    I don't have access to BBC-2, but I do have access to Netflix, and I have a sneaking suspicion that I will be seeing this movie again before the weekend is over. The thing is, I've seen "The Life and Death of Colonel Blimp," but Roger Livesey did not make a big impression on me there. But at the time I had a myopic focus on Deborah Kerr - as did Michael Powell, from what I've read.

    Good grief - first Cyril Raymond, now Roger Livesey. I'm too old and of the wrong era to be a bobbysoxer. *eyeroll*
    If I remember[ correct me if I am wrong more knowledgable members] Michael Powell in his autobiography, hints at an affair with Deborah Kerr.
    So he must have had some nice feelings about her, if only lust.

  20. #140
    Super Moderator Country: Great Britain
    Join Date
    Mar 2006
    Posts
    3,771
    Liked
    86 times
    It's worth looking out for Roger in The League of Gentlemen, as he does a splendid seedy character. And there's the bonus of another picture of Deborah in it as well!

    The League of Gentlemen (1960) - IMDb

    Nick

Page 7 of 10 FirstFirst ... 56789 ... LastLast

Similar Threads

  1. Great day 1945
    By howard 65 in forum Film Locations
    Replies: 13
    Last Post: 21-12-13, 08:28 PM
  2. I Know Where I'm Going! (1945)
    By DB7 in forum Film Locations
    Replies: 5
    Last Post: 19-08-11, 10:19 PM
  3. A Place of One's Own 1945
    By Masonite678 in forum Your Favourite British Films
    Replies: 5
    Last Post: 03-09-09, 10:35 PM
  4. And Then There Were None (1945)
    By kezzy in forum Film Locations
    Replies: 4
    Last Post: 17-03-08, 04:07 AM

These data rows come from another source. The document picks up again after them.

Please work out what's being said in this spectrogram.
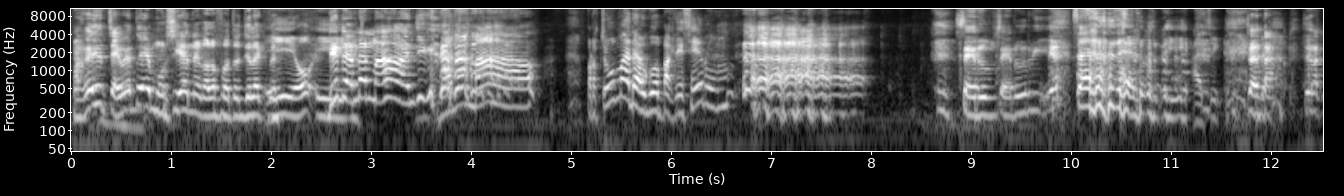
Makanya cewek tuh emosian ya kalau foto jelek. Yoi. Dia dandan mahal anjing. Dandan mahal. Percuma dah gua pakai serum. serum seruri ya. Serum seruri asik. Cetak cetak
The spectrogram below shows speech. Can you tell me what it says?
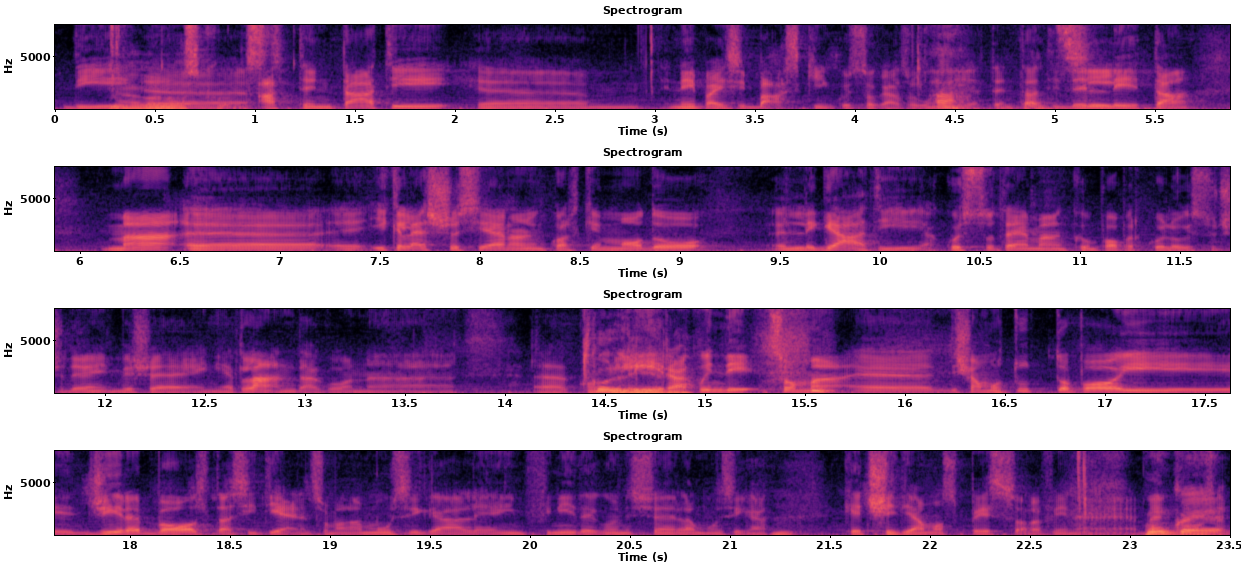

Tags for this Thread

Posting Permissions

  • You may not post new threads
  • You may not post replies
  • You may not post attachments
  • You may not edit your posts